I’ve just returned from my annual extended summer vacation. As a long-time resident of the Northwest—with an office in Vancouver, Washington and the other in Portland, Oregon—I’ve learned to take advantage of our short but beautiful summers for some rest and relaxation. As a therapist with a very full caseload, I always make sure that I have colleagues that can take care of any unseen emergencies that may arise with my clients. My goal is to—as much as possible—leave work behind me so I come back to it truly refreshed.
Working as a coach with family businesses, I’ve noticed how difficult it can be for entrepreneurs to let go of work when they’re on vacation. Entrepreneurial workaholics often never learn how to leave work and you’ll see them toting their laptops, Blackberries and I Phones at Disneyland and the beach. There are times when combining work and play is the best alternative. However, you also need to plan vacations without work in mind at all.

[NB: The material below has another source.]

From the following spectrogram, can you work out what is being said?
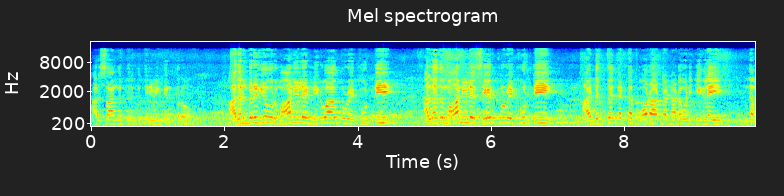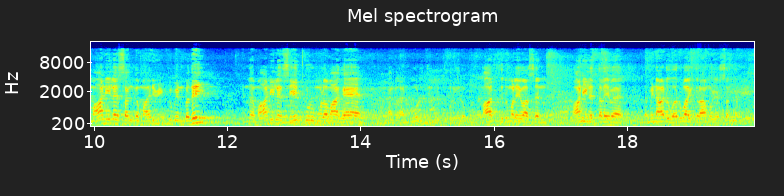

Oh, I know, pure vacations aren’t “write-offs”, but they may do more good than reduced taxes. So take my advice and plan at least one two week vacation a year that has nothing to do with work. Throw in two to three long weekends that are purely family fun too. Trust me you, your family and your business will benefit.